Last year (Feb. 2018) I researched required minimum distributions heavily when helping my mom determine hers for the first time. It was then I learned about times you could be affected by RMDs well before you turn 70 yourself. I then wrote about it to help others who may inherit retirement accounts.
During that process, a big red flag went up for me.
The rest of the story and how we fixed it follows. Starting with a bit of background information to help paint the picture of why you should not make major financial decisions or transactions at times of stress.
A Year+ of Love and Loss
Much of 2013 and 2014 were roller-coaster years for my husband and I. We got married, moved twice, changed jobs, and each lost a parent. John’s mom passed in October 2013 and my father just six months later in April 2014.
From the time of my mother-in-law’s passing to my father’s, my dad was in and out of the hospital multiple times. With us living an hour away from my dad and our workplace (both in different cities also an hour apart) we spent many hours in the car between them all. To say we were experiencing some resulting stress is an understatement.
Plus a Lack of Understanding
You don’t know, what you don’t know.
I was a newbie reader of personal finance blogs in 2013. While I’d learned quite a few things I had no experience with inheritances of any kind let alone inherited IRAs.
So when John inherited a small IRA from his mom, we looked to his family and the financial institution where the IRA was held to help direct us on our options.
At the time, neither of us had the mental bandwidth to tackle any research on our own. And we failed to ask questions or dig into what John ultimately signed up for.
Equals a Big Mistake
John’s non-spousal inherited IRA funds should have been rolled into a new account properly titled as an “Inherited IRA” or “Beneficiary IRA”. We now know the
An adequately titled inherited or beneficiary IRA retains the name of the deceased as well as the name of the new IRA owner as the beneficiary.
If you inherit a traditional IRA from anyone other than your spouse, you can’t treat it as your own. Instead, you need to have the account re-titled. According to IRS Notice 2007-7, the IRA must be “established in a manner that identifies it as an IRA with respect to a deceased individual and also identifies the deceased individual and the beneficiary, for example, ‘Tom Smith as
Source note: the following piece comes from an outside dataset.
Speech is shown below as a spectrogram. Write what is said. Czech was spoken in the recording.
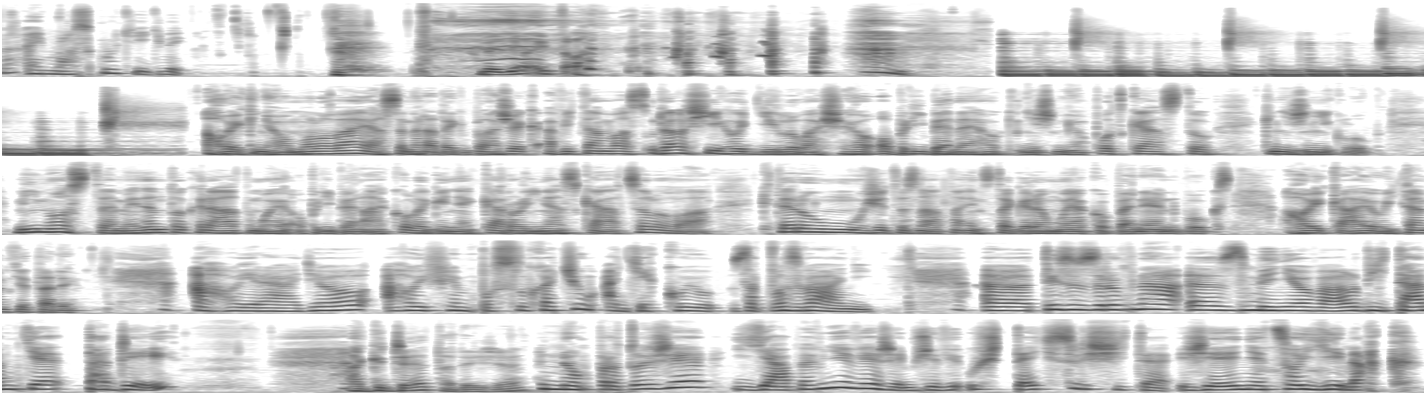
A i mlasknutí, dví. Nedělej to. Ahoj knihomolové, já jsem Radek Blažek a vítám vás u dalšího dílu vašeho oblíbeného knižního podcastu Knižní klub. Mým hostem je tentokrát moje oblíbená kolegyně Karolína Skácelová, kterou můžete znát na Instagramu jako Penny and Books. Ahoj Kájo, vítám tě tady. Ahoj Ráďo, ahoj všem posluchačům a děkuji za pozvání. Uh, ty jsi zrovna uh, zmiňoval, vítám tě tady, a kde tady, že? No, protože já pevně věřím, že vy už teď slyšíte, že je něco jinak.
In John’s case, retitling the existing IRA wasn’t possible because his brother was also receiving some of the funds. So John’s portion went into a new fund.
As a result of all the above, we did not realize John needed to take RMDs – which should have started in 2014, based on his mom’s age.
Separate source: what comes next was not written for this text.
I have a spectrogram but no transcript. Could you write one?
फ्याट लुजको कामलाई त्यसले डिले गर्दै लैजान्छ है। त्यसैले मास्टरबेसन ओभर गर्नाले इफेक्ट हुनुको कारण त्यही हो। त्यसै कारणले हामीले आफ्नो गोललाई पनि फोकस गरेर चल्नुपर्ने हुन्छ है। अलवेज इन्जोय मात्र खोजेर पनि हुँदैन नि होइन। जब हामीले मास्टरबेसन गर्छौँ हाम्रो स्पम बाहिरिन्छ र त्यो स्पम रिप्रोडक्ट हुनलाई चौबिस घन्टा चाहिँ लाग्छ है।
Because the IRA funds were in John’s name alone and did not include his mom as the original owner, the bank did not send notifications of required distributions since John is well under the age of 70 1/2.
And we were none the wiser until I researched RMDs for my mom and read about inherited IRAs.
Correcting the Error and Missed RMDs
After spending countless hours online researching and communicating with the bank holding the IRA, they admitted they improperly titled the IRA and sufficiently corrected it.
We then set out to take all the missed required minimum distributions and file all the paperwork in hopes of avoiding severe penalties – up to 50% of the missed RMD amount.
Following researched information and this
As advised in the linked article above he took the total distribution in five separate checks, one for each year ’14 – ’18, so we could make a copy of each individual check to send to the IRS with Form 5329 proving he remedied the missed RMDs for the four years.
We don’t know yet if he’ll be paying penalties or not for the missed distributions.
Avoid Our Mistakes
It’s highly probable you may inherit a retirement account from a parent, spouse, other relative, or friend in your lifetime. And you certainly may pass on one to a beneficiary.
Ensure you and they understand the available options and how to handle the funds when the time comes.
Don’t make major financial decisions when you’re under extreme stress. Or when you don’t understand all the rules or implications of your actions.
Don’t assume those you deal with at a financial institution understands all the rules pertaining to your situation. It’s really your responsibility, so do your homework and contact professionals as necessary.
You don’t know, what you don’t know.
Nor do you know what others don’t know.
That’s why I believe in continual learning and sharing lessons learned with others. I hope our story helps prevent someone else from making a similar mistake and missing the RMDs.
If you did miss taking RMDs don’t panic, you can remedy the mistake. Just know you might face a penalty if you’re found at fault. T